Segment Start: Dataset records

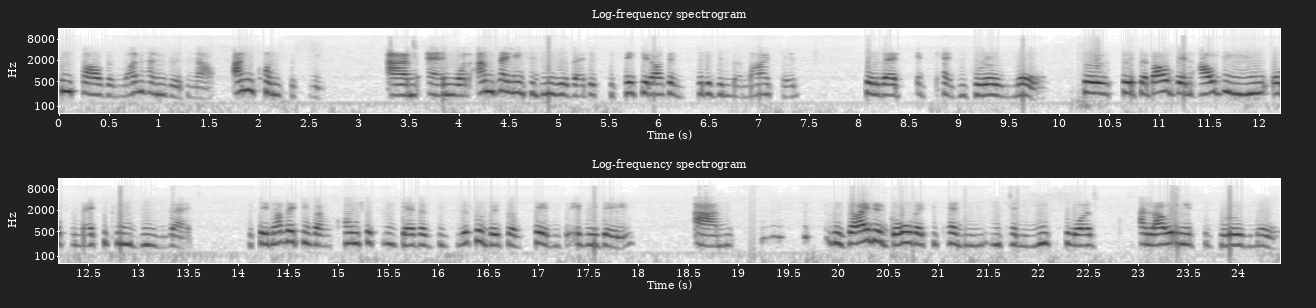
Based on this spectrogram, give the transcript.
2,100 now, unconsciously. Um, and what I'm planning to do with that is to take it out and put it in the market so that it can grow more. So, so it's about then how do you automatically do that? To say now that you've unconsciously gathered these little bits of things every day, um, design a goal that you can you can use towards allowing it to grow more,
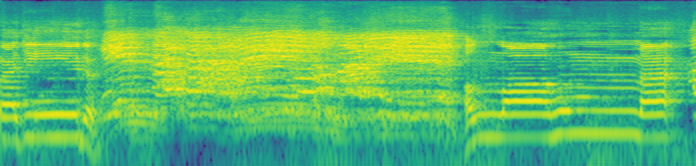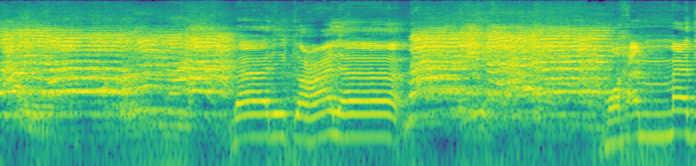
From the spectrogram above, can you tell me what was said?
مجيد. اللهم بارك على محمد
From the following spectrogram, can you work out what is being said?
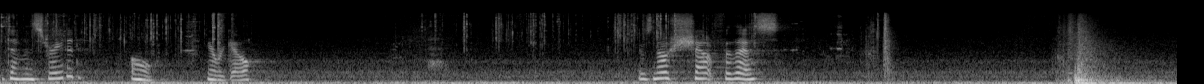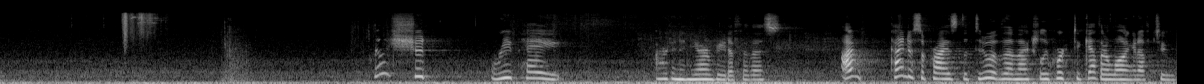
demonstrated. Oh, here we go. There's no shout for this. Really should repay Arden and Yarnvita for this. I'm kind of surprised the two of them actually worked together long enough to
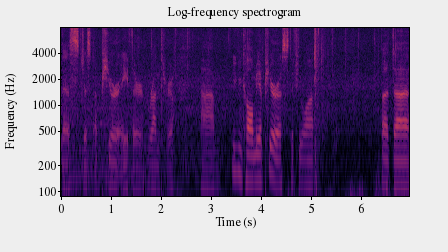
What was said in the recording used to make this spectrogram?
this just a pure Aether run through. Um, you can call me a purist if you want. But uh,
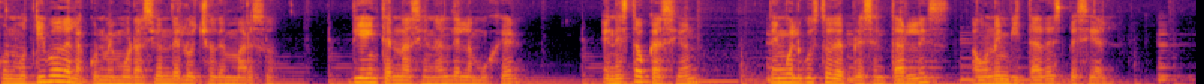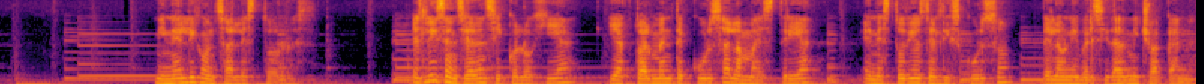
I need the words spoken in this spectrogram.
Con motivo de la conmemoración del 8 de marzo, Día Internacional de la Mujer, en esta ocasión tengo el gusto de presentarles a una invitada especial. Minelli González Torres. Es licenciada en Psicología y actualmente cursa la maestría en Estudios del Discurso de la Universidad Michoacana.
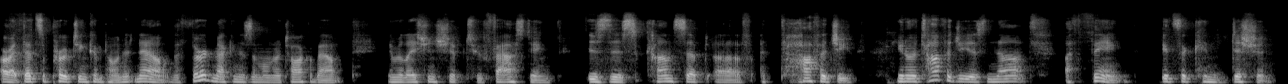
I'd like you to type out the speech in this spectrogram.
All right, that's the protein component. Now, the third mechanism I want to talk about in relationship to fasting is this concept of autophagy. You know, autophagy is not a thing, it's a condition.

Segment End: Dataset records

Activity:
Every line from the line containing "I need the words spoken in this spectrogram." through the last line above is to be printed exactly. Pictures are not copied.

Exercise output:
I need the words spoken in this spectrogram.
Con motivo de la conmemoración del 8 de marzo, Día Internacional de la Mujer, en esta ocasión tengo el gusto de presentarles a una invitada especial. Minelli González Torres. Es licenciada en Psicología y actualmente cursa la maestría en Estudios del Discurso de la Universidad Michoacana.
I'd like you to type out the speech in this spectrogram.
All right, that's the protein component. Now, the third mechanism I want to talk about in relationship to fasting is this concept of autophagy. You know, autophagy is not a thing, it's a condition.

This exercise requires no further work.